1 of 1 people found the following review helpful By Declan Hayes on October 20, 2014
Format: Paperback
This is, at heart, a dishonest book written with the easily discernible hidden agenda of justifying not only Israel but Israel’s plans to balkanise her neighbours into emasculated states, formulated, like herself, along confessional lines
Though the book’s earlier chapters go to great lengths to convince us that the very concept of Syria is only a recent construct, it forgets to tell us that the concept of a nation state such as Syria, Lebanon, Turkey or the various family kingdoms of Saudi Arabia. Jordan and so on is even more recent. The author also brushes over the centuries of Ottoman rule and the fact that the secular pan-Arabism the Greater Syria ideal represents would have bene one quite natural intellectual reaction to its demise. To illustrate this point, we should remember that Arthur Griffith, the founder of Sinn Fein, the modern Irish nationalist and republican party, was an ardent royalist and envisaged a future for Ireland much along the lines of the now defunct Austro-Hungarian empire,
Pipes doesn’t engage in any such comparisons and nor does he cut Arab nationalists much slack. To him, they are primitives who want to dominate the surrounding countries from Damascus. Although he does note that terrorist organisations like the Muslim Brotherhood do think in transnational terms, he expects Arab nationalists not to have visions beyond their own noses but to accept the ghetto as their lot.
Bad as the book’s start is, the end is probably worse. Rather than talk about Greater Syria, he speaks about Lesser Syria, the post-War Syrian Arab Republic which, to him, has always been controlled by Alawite heavies. Whether it has or has not, his verbiage there tells us little about the topic of his book.
Read more ›
Comment Was this review helpful to you? Yes No Sending feedback...
Thank you for your feedback.

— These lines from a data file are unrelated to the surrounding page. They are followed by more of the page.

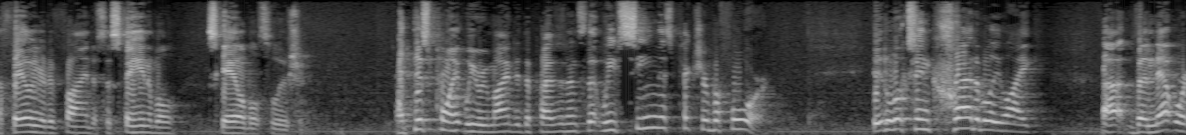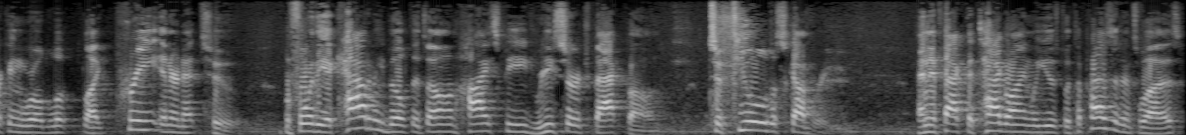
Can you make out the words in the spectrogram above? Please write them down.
a failure to find a sustainable, scalable solution. At this point, we reminded the presidents that we've seen this picture before. It looks incredibly like uh, the networking world looked like pre-Internet 2 before the Academy built its own high-speed research backbone to fuel discovery. And in fact, the tagline we used with the presidents was,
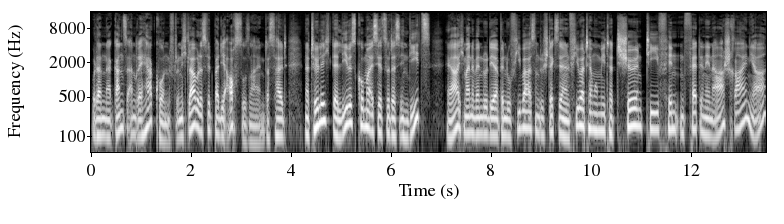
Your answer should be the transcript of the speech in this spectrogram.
oder eine ganz andere Herkunft. Und ich glaube, das wird bei dir auch so sein, dass halt natürlich der Liebeskummer ist jetzt so das Indiz, ja, ich meine, wenn du dir, wenn du Fieber hast und du steckst dir dein Fieberthermometer schön tief hinten fett in den Arsch rein, ja,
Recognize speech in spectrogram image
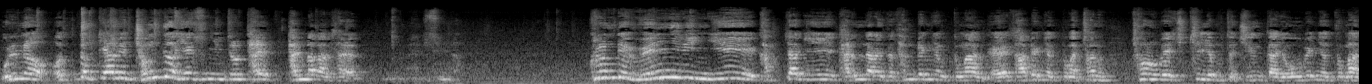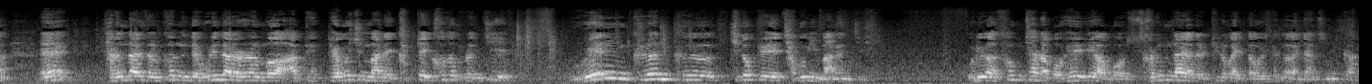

If this review is inappropriate, please let us know.
Sorry, we failed to record your vote. Please try again

Most Recent Customer Reviews